This is a guest post from Nick Purcell, Marketing Manager at ECDIS-Info.com
with IMO regulations.
In the past, people have used paper navigation charts to help them chart their course. However, the ECDIS eliminates this requirement by providing a hi-tech electronic version. This clever devices utilises real time information in order to pinpoint a ship's location. It can also help to avoid potential hazards, land and show objects within the vicinity of the area. The ECDIS locates your position using a combination of GPS, automatic identification systems (AIS), fathometer and radar. It offers an automated decision aid and electronic navigational charts. Its main purpose is to help mariners with planning and monitoring routes.
Electronic Chart Display and Information System's are now expected to be installed on all new build ships, with keels laid either on or after 1st July 2012.
Who Has To Have It?
All ships have to have an ECDIS, no matter what size they are. It is now a legal requirement.
What Are Nautical Charts?
If you are new to the seas and are unclear on what a nautical chart is, they are maps made to help people navigate at sea and they can be in paper or electronic form. They do this by displaying information about the depth of waters, potential dangers, elevations and ways of improving navigation. They must be carried on board all ships to comply with the latest safety regulations.
The Legal stuff
In 2009, the IMO’s Maritime Safety Committee approved new regulations for the mandatory carriage requirements of ECDIS.
2.1 All ships irrespective of size shall have:
2.1.4 Nautical charts and nautical publications to plan and display
the ship’s route for the intended voyage and to plot and monitor
positions throughout the voyage; an Electronic Chart Display and
Information System (ECDIS) may be accepted as meeting the chart
carriage requirements of this subparagraph

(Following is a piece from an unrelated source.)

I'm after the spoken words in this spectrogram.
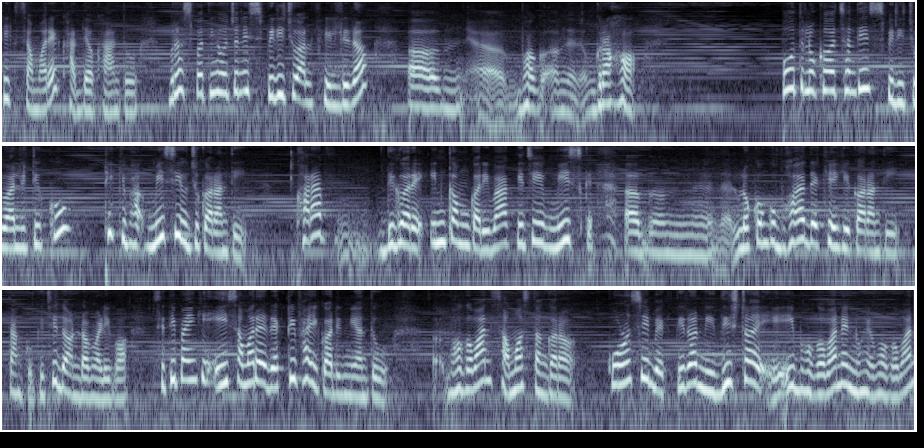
ठीक समय खाद्य खात बृहस्पति हूँ स्पिरिचुआल फिल्ड रग ग्रह ବହୁତ ଲୋକ ଅଛନ୍ତି ସ୍ପିରିଚୁଆଲିଟିକୁ ଠିକ୍ ମିସ୍ୟୁଜ୍ କରନ୍ତି ଖରାପ ଦିଗରେ ଇନକମ୍ କରିବା କିଛି ମିସ୍ ଲୋକଙ୍କୁ ଭୟ ଦେଖେଇକି କରନ୍ତି ତାଙ୍କୁ କିଛି ଦଣ୍ଡ ମିଳିବ ସେଥିପାଇଁ କି ଏଇ ସମୟରେ ରେକ୍ଟିଫାଇ କରିନିଅନ୍ତୁ ଭଗବାନ ସମସ୍ତଙ୍କର କୌଣସି ବ୍ୟକ୍ତିର ନିର୍ଦ୍ଦିଷ୍ଟ ଏଇ ଭଗବାନ ନୁହେଁ ଭଗବାନ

As mentioned above, all ships have to have one. The only exceptions are if your vessel has been permanently taken out of service and cargo ships on international voyages but below the agreed tonnage limit.